Scanner Cop is a 1994 Canadian science fiction action horror film. It is the fourth film in the Scanners series and the first film in the Scanner Cop series. It was written, produced, and directed by Pierre David. Daniel Quinn stars as the title character, a police officer with psychic powers.

Scanner Cop
Film poster
Directed byPierre David
Written byPierre David

George Saunders

John Bryan
Produced byPierre David
CinematographyJacques Haitkin
Edited byJulian Semilian
Music byLouis Febre
Release date
  • July 27, 1994 (1994-07-27)
Running time
95 minutes

Plot edit

A scanner goes crazy and is shot by officer Pete Harrigan (Richard Grove). Harrigan discovers the scanner had a child and adopts him. 15 years later Harrigan is now the leader of the LAPD and the child, Sam Staziak (Daniel Quinn), is a rookie cop with the same Los Angeles Police Department.

Staziak is also a 'Scanner' (a person born with telepathic and telekinetic abilities), although he keeps the powers hidden. Dr. Karl Glock (Richard Lynch) is a psychiatrist who is using a cult he leads to brainwash individuals to kill police.

As the string of murders begins to decimate the police department, Sam faces sensory overload and possible insanity as he reluctantly uses his powers to hunt the man responsible for the killings.[1]

Sam scans the memories of a coroner (Gary Hudson) who committed suicide, providing clues to find Glock. Police psychiatrist Dr Arden discovers puncture marks. indicating those who have been killing officers were drugged.
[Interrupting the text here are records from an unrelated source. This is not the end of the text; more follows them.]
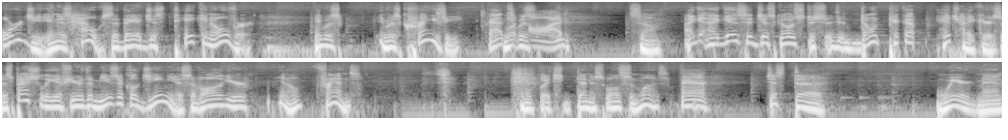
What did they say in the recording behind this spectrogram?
orgy in his house that they had just taken over. It was it was crazy. That's What was odd. so I, I guess it just goes to sh- don't pick up hitchhikers, especially if you're the musical genius of all your you know friends, which Dennis Wilson was. Yeah. Just uh, weird, man.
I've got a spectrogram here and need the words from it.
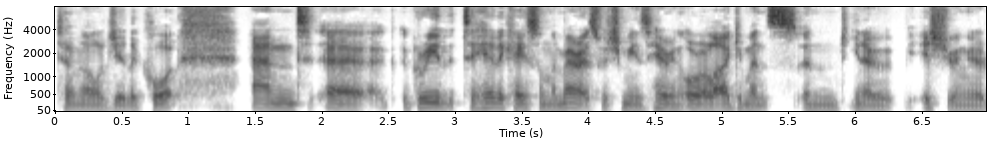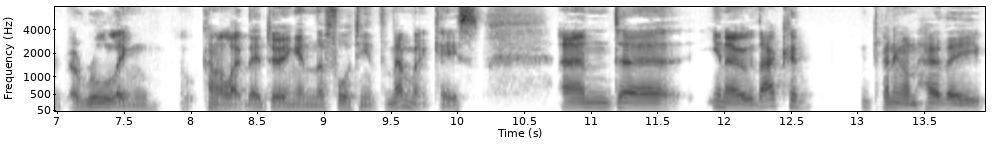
terminology of the court and uh, agree to hear the case on the merits, which means hearing oral arguments and, you know, issuing a, a ruling, kind of like they're doing in the 14th Amendment case. And, uh, you know, that could, depending on how they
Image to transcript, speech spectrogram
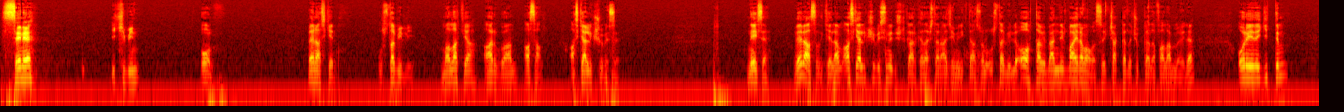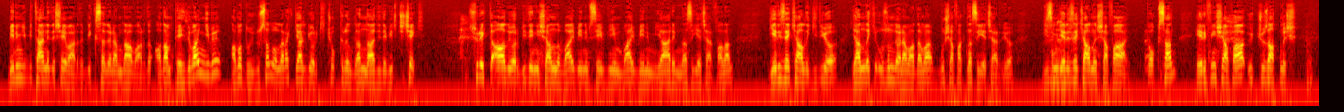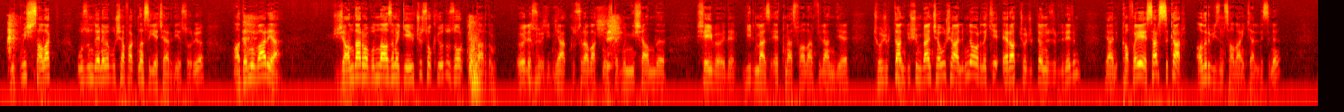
Sene 2010. Ben askerim. Usta Birliği. Malatya, Arguan, Asal. Askerlik şubesi. Neyse. Velhasılı kelam askerlik şubesine düştük arkadaşlar acemilikten sonra usta birliği. Oh tabi bende bir bayram havası. Çakkada çukkada falan böyle. Oraya da gittim. Benim gibi bir tane de şey vardı. Bir kısa dönem daha vardı. Adam pehlivan gibi ama duygusal olarak gel gör ki çok kırılgan nadide bir çiçek. Sürekli ağlıyor. Bir de nişanlı vay benim sevdiğim vay benim yarim nasıl geçer falan. Geri zekalı gidiyor. Yanındaki uzun dönem adama bu şafak nasıl geçer diyor. Bizim geri zekalının şafağı 90. Herifin şafağı 360. Gitmiş salak uzun döneme bu şafak nasıl geçer diye soruyor. Adamı var ya jandarma bunun ağzına G3'ü sokuyordu zor kurtardım. Öyle söyleyeyim. Ya kusura bakma işte bu nişanlı şey böyle bilmez etmez falan filan diye. Çocuktan düşün ben çavuş halimle oradaki Erat çocuktan özür diledim. Yani kafaya eser sıkar. Alır bizim salağın kellesini.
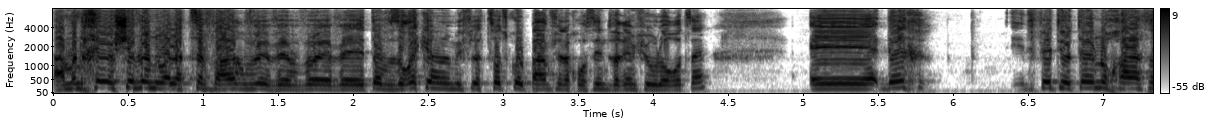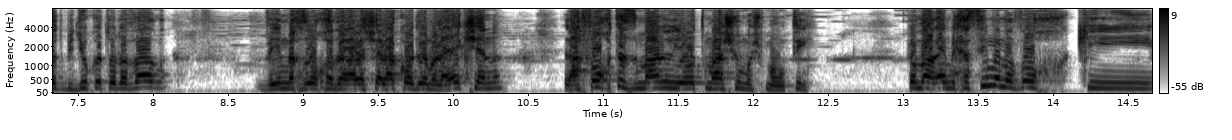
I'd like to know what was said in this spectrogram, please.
המנחה יושב לנו על הצוואר ו- ו- ו- ותוך זורק לנו מפלצות כל פעם שאנחנו עושים דברים שהוא לא רוצה. אה, דרך, לפי דעתי יותר נוכל לעשות בדיוק אותו דבר, ואם נחזור חזרה לשאלה קודם על האקשן, להפוך את הזמן להיות משהו משמעותי. כלומר, הם נכנסים למבוך כי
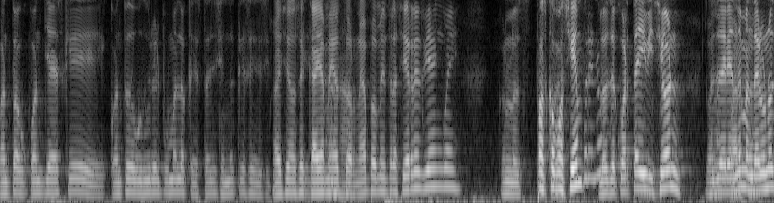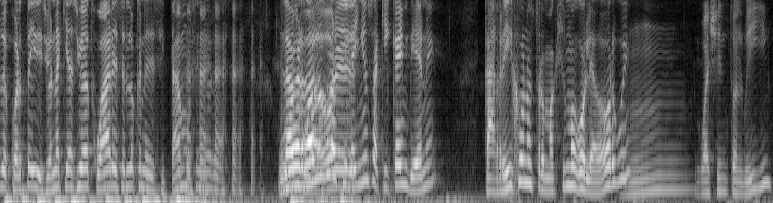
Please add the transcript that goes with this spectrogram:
¿Cuánto, cuánto ya es que cuánto dura el Puma lo que estás diciendo que se A ver si no se que- cae a medio ajá. torneo, pues mientras cierres bien, güey. Con los Pues como siempre, ¿no? Los de cuarta división. Nos deberían de mandar unos de cuarta división aquí a Ciudad Juárez, es lo que necesitamos, señores. La verdad, los brasileños aquí caen bien, ¿eh? Carrijo, nuestro máximo goleador, güey. Mm. Washington Luigi.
A scan by Sam of a wife who killed her police officer husband shows the drug makes the victim see a giant version of whatever phobia they have.

Glock traps Sam, but Sam escapes. Sam attempts to scan Glock but is blocked by a metal plate in Glock's head. Glock attempts to pose as Harrigan's surgeon, but Sam scans the plate out of Glock's head, killing him.

Cast edit

Production edit

The film was the directorial debut of Pierre David, whom had produced the first three Scanners films as well as David Cronenberg's Videodrome.[2]

Written by George Sanders and John Bryant Hedberg based on a story by Pierre David.[3]

The 25th Anniversary DVD release contains a thorough 30 minute documentary on the making of the movie.[4]

Release edit

The film was released on VHS and LaserDisc by Republic Pictures. A DVD has been released in Canada, along with the sequel Scanners: The Showdown (also known as Scanner Cop 2).

The film along with Scanners: The Showdown was released on 4K Ultra HD and Blu-ray from Vinegar Syndrome in a double feature set on May 28, 2021.[5]

Reception edit

Empire rated it 2/5 stars and described it as a "moderately enjoyable horror movie, that suffers for its cast and script".[6]TV Guide rated it 2/4 stars and wrote that the film "works as a solid exploitation item", though it criticized the police procedural aspects.[7]Glenn Kenny of Entertainment Weekly, in an article critiquing recent direct-to-video releases, rated it D+ and called the plot an excuse for "gruesome special effects".[8]

Writing for Bloody Disgusting, Daniel Baldwin praised the film for taking the Scanners series in a new direction, describing it as "a tightly-written and paced cop thriller".[9] Moira gave the film two stars, found it not a dire as the other films in the franchise, and it was competently made but otherwise found it pedestrian.[10]

TV Guide found that the movie depends a bit too much on the police procedural portion of the plot, but overall the movie is intriguing and works as a solid exploitation movie. It did note that Glock should have been given more screen time[11]

Sequel edit

Scanner Cop II Volkin's Revenge, also known as Scanners: The Showdown, was released in 1995.[12]

References edit

  1. ^ "Scanner Cop (1994)". 5 May 2003.
  2. ^ "Pierre David". IMDb. Retrieved 2023-06-23.
  3. ^ "Scanner Cop".
  4. ^ "No Time Like the Present to Pick up the Scanner Cop 4K!". 10 February 2022.
  5. ^ "Scanner Cop 1 & 2".
  6. ^ "Scanner Cop Review". Empire. Retrieved May 27, 2019.
  7. ^ "Scanner Cop". TV Guide. Retrieved May 27, 2019.
  8. ^ Kenny, Glenn (July 22, 1994). "Scanner Cop". Entertainment Weekly. Retrieved May 27, 2019.
  9. ^ Baldwin, Daniel (2016-09-26). "They'll Suck Your Brain Dry: Ranking the 'Scanners' Films". Bloody Disgusting. Retrieved 2019-05-28.
  10. ^ "Scanner Cop (1994)". 5 May 2003.
  11. ^ "Scanner Cop".
  12. ^ "Scanner Cop II: Volkin's Revenge (1995)". 20 August 2003.

External links edit